The main fear amongst objectors to this way of doing things is that it will be incredibly tough for the regulators to aggregate all of the necessary data in order to identify risks in the market. In the US, where trade reporting is already under way, CFTC (the Commodity Futures Trading Commission) commissioner, Scott O’Malia has been vocal in stating that the data being gathered isn’t putting the regulator is a position to identify risks such as that posed by AIG or the London Whale in having huge positions.

In gathering the number of trades, how can anyone asses the position of a company? The real risk in the derivatives market is in the position held, just like at AIG and with the London Whale. The risk is not in the number of trades.

“The simple answer is that, like all the other TRs, we’re in healthy dialogue with ESMA around the requirements,” says Mark. “One of the areas of discussion is exactly that – the calculation of positions. Another area is how we would then provide that information to the various regulators. It’s not just ESMA that has an interest here; there are the National Competent Authorities, too.”

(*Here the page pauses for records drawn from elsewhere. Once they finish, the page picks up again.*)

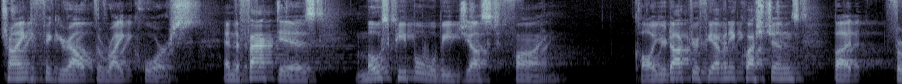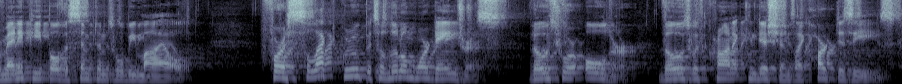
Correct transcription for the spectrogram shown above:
trying to figure out the right course. And the fact is, most people will be just fine. Call your doctor if you have any questions, but for many people, the symptoms will be mild. For a select group, it's a little more dangerous. Those who are older, those with chronic conditions like heart disease,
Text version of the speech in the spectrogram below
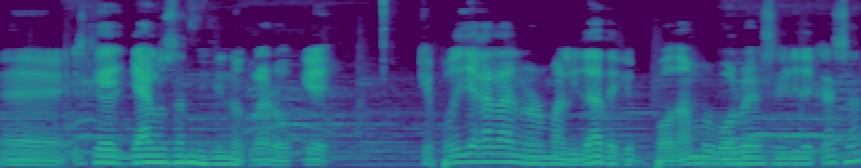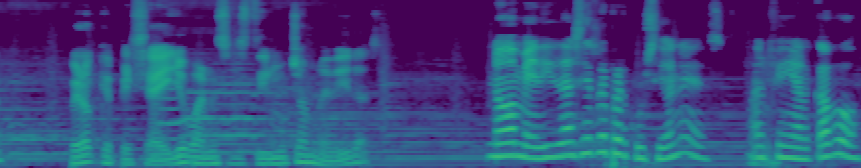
eh, es que ya lo están diciendo claro, que, que puede llegar a la normalidad de que podamos volver a salir de casa, pero que pese a ello van a existir muchas medidas. No, medidas y repercusiones, al fin y al cabo.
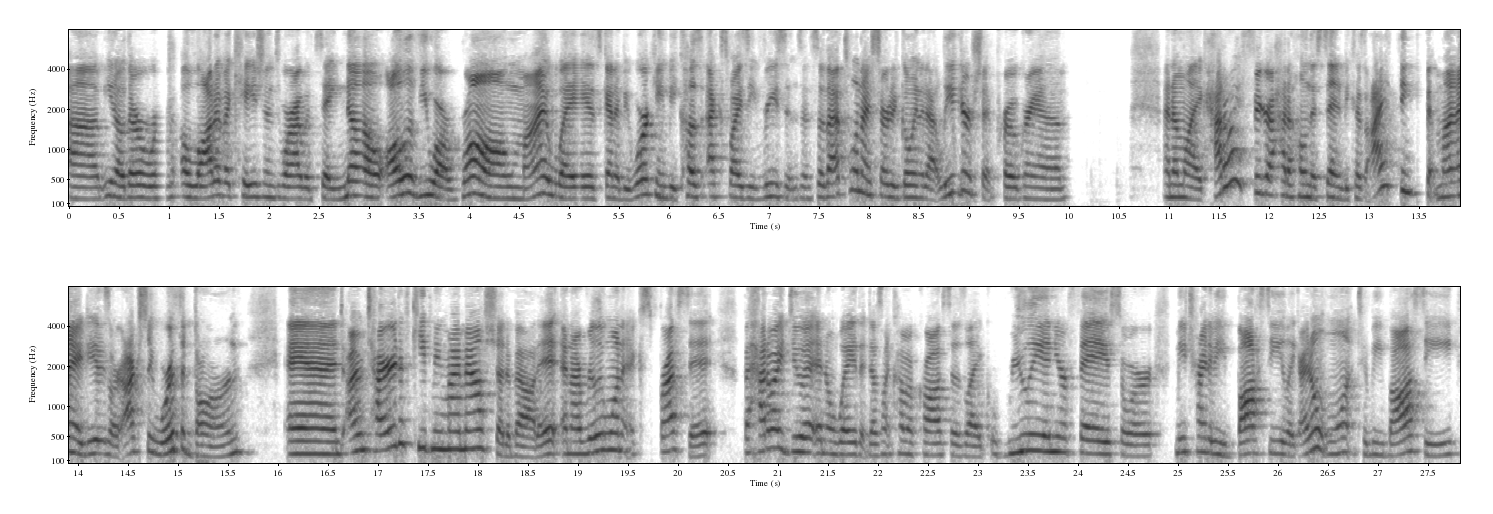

If not the regulators, then at least the TRs themselves have some idea of how they can be effective. The April 2013 CPSS-IOSCO paper titled Authorities’ access to trade repositories data also raises the question of aggregation. “OTCD data will be held in multiple TRs, requiring some form of aggregation of data to get a comprehensive and accurate view of the global OTC derivatives market and activities. Absent that, the financial stability objectives of the G20 in calling for TRs might not be achieved.”

It is an issue that UnaVista is well aware of. “If we are granted trade repository status we will need to establish interoperability with the other repositories so that we can do matching – we’re required to match the two counterparty reports and if they don’t match then we need to send them back with reasons why they don’t match,” says David. “We can only do that, of course, if we speak to each other.

“The trade repositories, under ESMA, have to work together. Under any given trade there could be more than one report. Let’s say, for example, that there are four legs that make up a trade. If the counterparties involved have elected to use different repositories, naturally, the regulator has a job of aggregating that information and the only way that can work is if the repositories work together to reconcile the data. That’s one of the core requirements of us as a trade repository.

“The tricky element of all this is that ESMA hasn’t given us sight who all of the other applicants are.”

The UnaVista TR offering appears well set within the LSE framework. It is approaching the TR landscape from a successful data perspective and has a hugely successful background in data reporting under MiFID.

The alignment between, not just the TR requirement under EMIR but, all reporting requirements across the plethora of regulations, makes UnaVista a hugely attractive proposition to companies looking to simplify their requirements across multiple regulatory frameworks.

Whichever way ESMA goes and whatever approvals ESMA hands out, UnaVista will be positioned to assist clients in meeting their obligations.

Tags: LSEEMIRESMATrade RepositoriesUnaVistaMiFID